Neuroplasticity underlies the brain's ability to alter perception and behavior through training, practice, or simply exposure to sensory stimulation. Improvement of tactile discrimination has been repeatedly demonstrated after repetitive sensory stimulation (rSS) of the fingers; however, it remains unknown if such protocols also affect hand dexterity or pain thresholds. We therefore stimulated the thumb and index finger of young adults to investigate, besides testing tactile discrimination, the impact of rSS on dexterity, pain, and touch thresholds. We observed an improvement in the pegboard task where subjects used the thumb and index finger only. Accordingly, stimulating 2 fingers simultaneously potentiates the efficacy of rSS. In fact, we observed a higher gain of discrimination performance as compared to a single-finger rSS. In contrast, pain and touch thresholds remained unaffected. Our data suggest that selecting particular fingers modulates the efficacy of rSS, thereby affecting processes controlling sensorimotor integration.

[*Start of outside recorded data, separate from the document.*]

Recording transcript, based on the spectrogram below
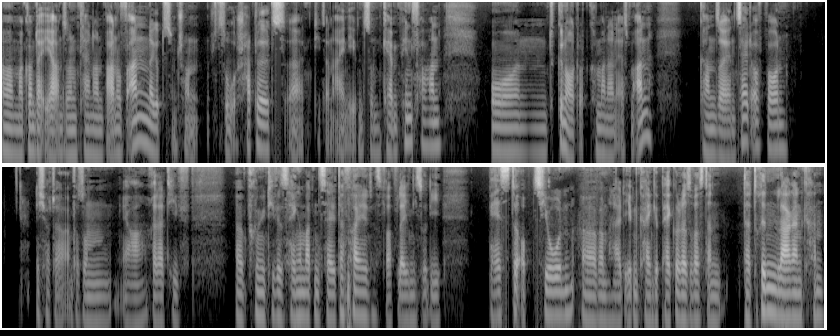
Ähm, man kommt da eher an so einem kleineren Bahnhof an, da gibt es dann schon so Shuttles, äh, die dann einen eben zum Camp hinfahren. Und genau, dort kommt man dann erstmal an, kann sein Zelt aufbauen. Ich hatte einfach so ein, ja, relativ äh, primitives Hängemattenzelt dabei. Das war vielleicht nicht so die beste Option, äh, weil man halt eben kein Gepäck oder sowas dann da drin lagern kann,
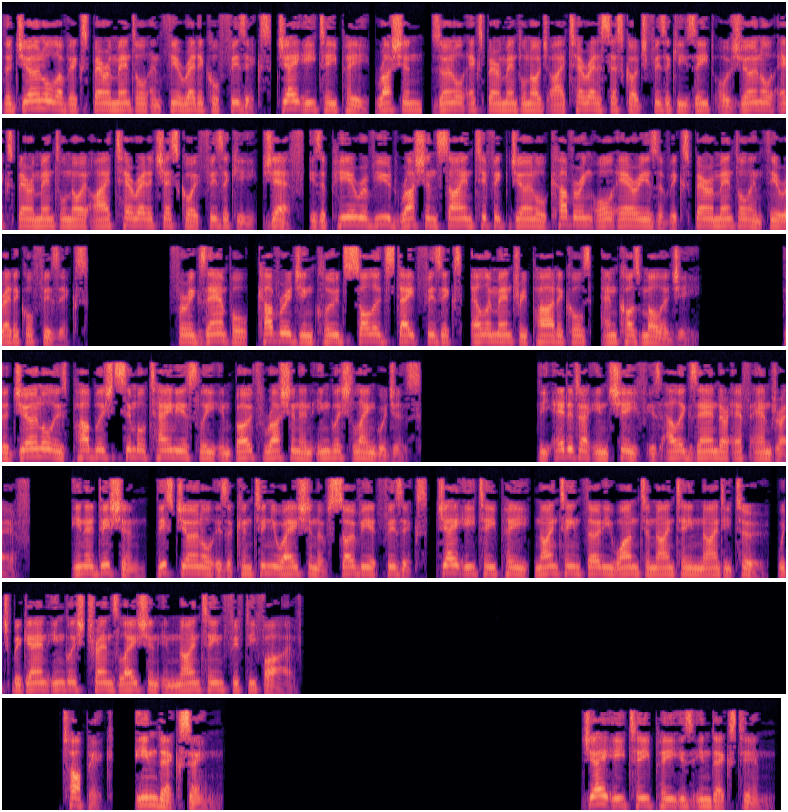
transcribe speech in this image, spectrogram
The Journal of Experimental and Theoretical Physics JETP Russian, Journal Experimentalnoj i Teoretической физики ZIT or Journal Experimentalnoj i Teoretической физики is a peer-reviewed Russian scientific journal covering all areas of experimental and theoretical physics. For example, coverage includes solid-state physics, elementary particles, and cosmology. The journal is published simultaneously in both Russian and English languages. The editor-in-chief is Alexander F. Andreev. In addition, this journal is a continuation of Soviet Physics, JETP 1931–1992, which began English translation in 1955. Indexing JETP is indexed in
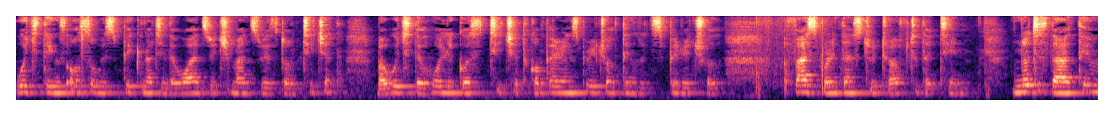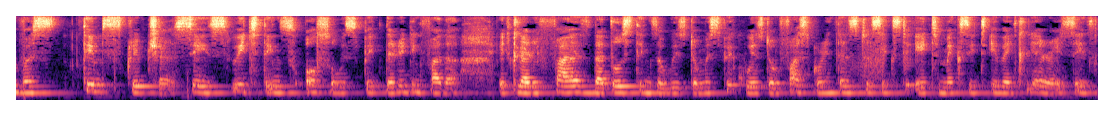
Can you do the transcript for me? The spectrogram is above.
which things also we speak not in the words which man's wisdom teacheth, but which the Holy Ghost teacheth, comparing spiritual things with spiritual. First Corinthians 2 12 to 13. Notice that theme verse theme scripture says which things also we speak. The reading further it clarifies that those things are wisdom. We speak wisdom. First corinthians 2.68 makes it even clearer. It says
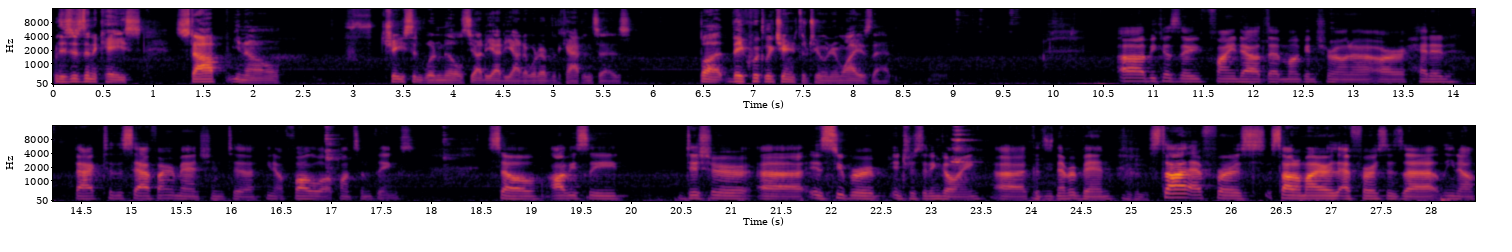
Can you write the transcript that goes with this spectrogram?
This isn't a case. Stop, you know, chasing windmills, yada yada yada, whatever the captain says." But they quickly change their tune, and why is that? Uh, because they find out that Monk and Sharona are headed back to the Sapphire Mansion to, you know, follow up on some things. So obviously, Disher uh, is super interested in going because he's never been. Stott at first, Stottlemeyer at first is, uh, you know,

Previous research suggests that visual and haptic object recognition are viewpoint-dependent both within- and cross-modally. However, this conclusion may not be generally valid as it was reached using objects oriented along their extended y-axis, resulting in differential surface processing in vision and touch. In the present study, we removed this differential by presenting objects along the z-axis, thus making all object surfaces more equally available to vision and touch.

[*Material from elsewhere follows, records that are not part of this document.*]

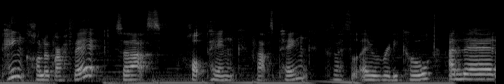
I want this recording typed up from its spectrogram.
pink holographic. So that's hot pink, that's pink, because I thought they were really cool. And then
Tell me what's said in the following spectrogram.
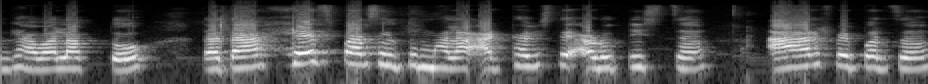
घ्यावा लागतो. तर आता हेच पार्सल तुम्हाला अठ्ठावीस ते अडोतीसचं आर्ट पेपरचं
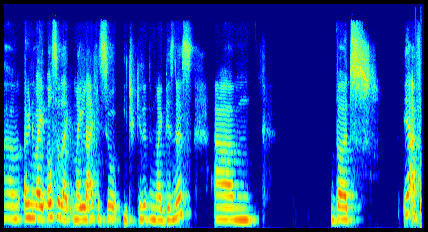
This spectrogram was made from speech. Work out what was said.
um, I mean, my also like my life is so intricate in my business. Um, but yeah, I think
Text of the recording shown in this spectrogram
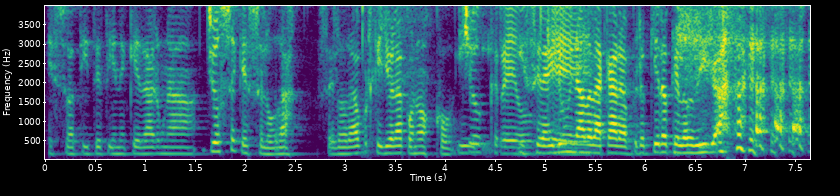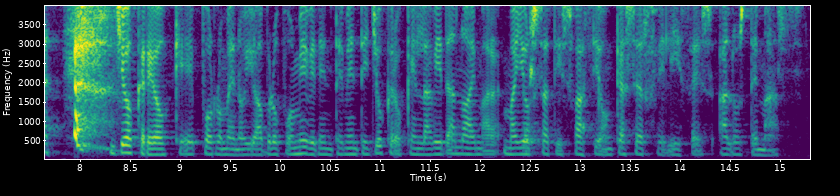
eso a ti te tiene que dar una... Yo sé que se lo da, se lo da porque yo la conozco y, yo creo y se le ha iluminado la cara, pero quiero que lo diga. yo creo que, por lo menos yo hablo por mí, evidentemente, yo creo que en la vida no hay mayor satisfacción que hacer felices a los demás,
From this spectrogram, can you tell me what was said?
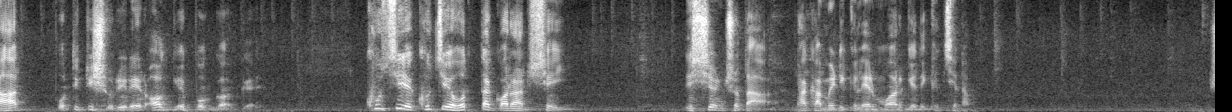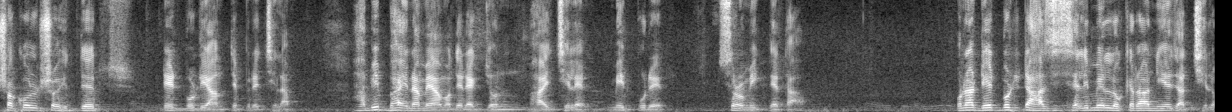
দাঁত প্রতিটি শরীরের অঙ্গে প্রত্যঙ্গে খুঁচিয়ে খুঁচিয়ে হত্যা করার সেই দৃশ্যংসতা ঢাকা মেডিকেলের মর্গে দেখেছিলাম। সকল শহীদদের ডেড বডি আনতে পেরেছিলাম। হাবিব ভাই নামে আমাদের একজন ভাই ছিলেন, মিরপুরের শ্রমিক নেতা। ওনার ডেড বডিটা হাজি সেলিমের লোকেরা নিয়ে যাচ্ছিল।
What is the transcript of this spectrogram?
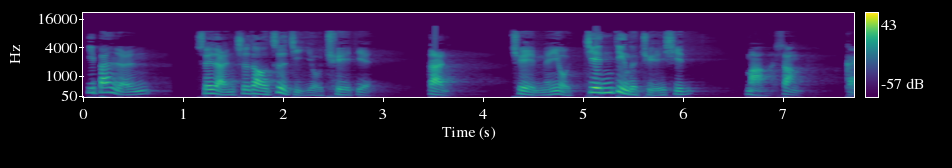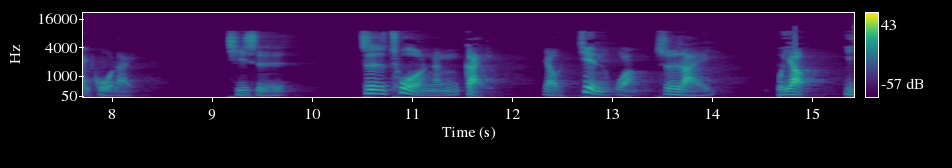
一般人虽然知道自己有缺点，但却没有坚定的决心马上改过来。其实知错能改，要见往知来，不要一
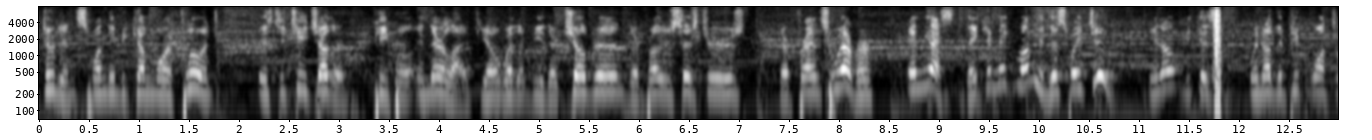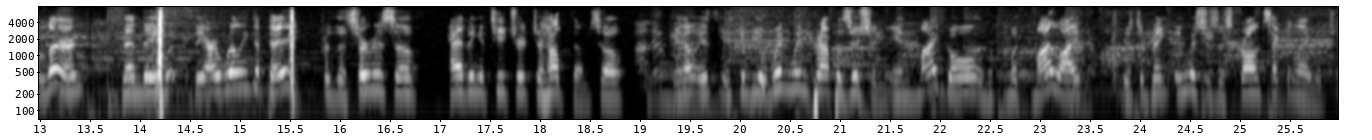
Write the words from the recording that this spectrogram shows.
students when they become more fluent, is to teach other people in their life. You know, whether it be their children, their brothers, sisters, their friends, whoever. And yes, they can make money this way too. You know, because when other people want to learn, then they they are willing to pay for the service of having a teacher to help them. So, you know, it, it can be a win-win proposition. And my goal with, my life is to bring English as a strong second language.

Participants studied previously unfamiliar objects, in groups of four, using either vision or touch. Subsequently, they performed a four-alternative forced-choice object identification task with the studied objects presented in both unrotated and rotated (180° about the x-, y-, and z-axes) orientations. Rotation impaired within-modal recognition accuracy in both vision and touch, but not cross-modal recognition accuracy. Within-modally, visual recognition accuracy was reduced by rotation about the x- and y-axes more than the z-axis, whilst haptic recognition was equally affected by rotation about all three axes. Cross-modal (but not within-modal) accuracy correlated with spatial (but not object) imagery scores.
The viewpoint-independence of cross-modal object identification points to its mediation by a high-level abstract representation. The correlation between spatial imagery scores and cross-modal performance suggest that construction of this high-level representation is linked to the ability to perform spatial transformations. Within-modal viewpoint-dependence appears to have a different basis in vision than in touch, possibly due to surface occlusion being important in vision but not touch.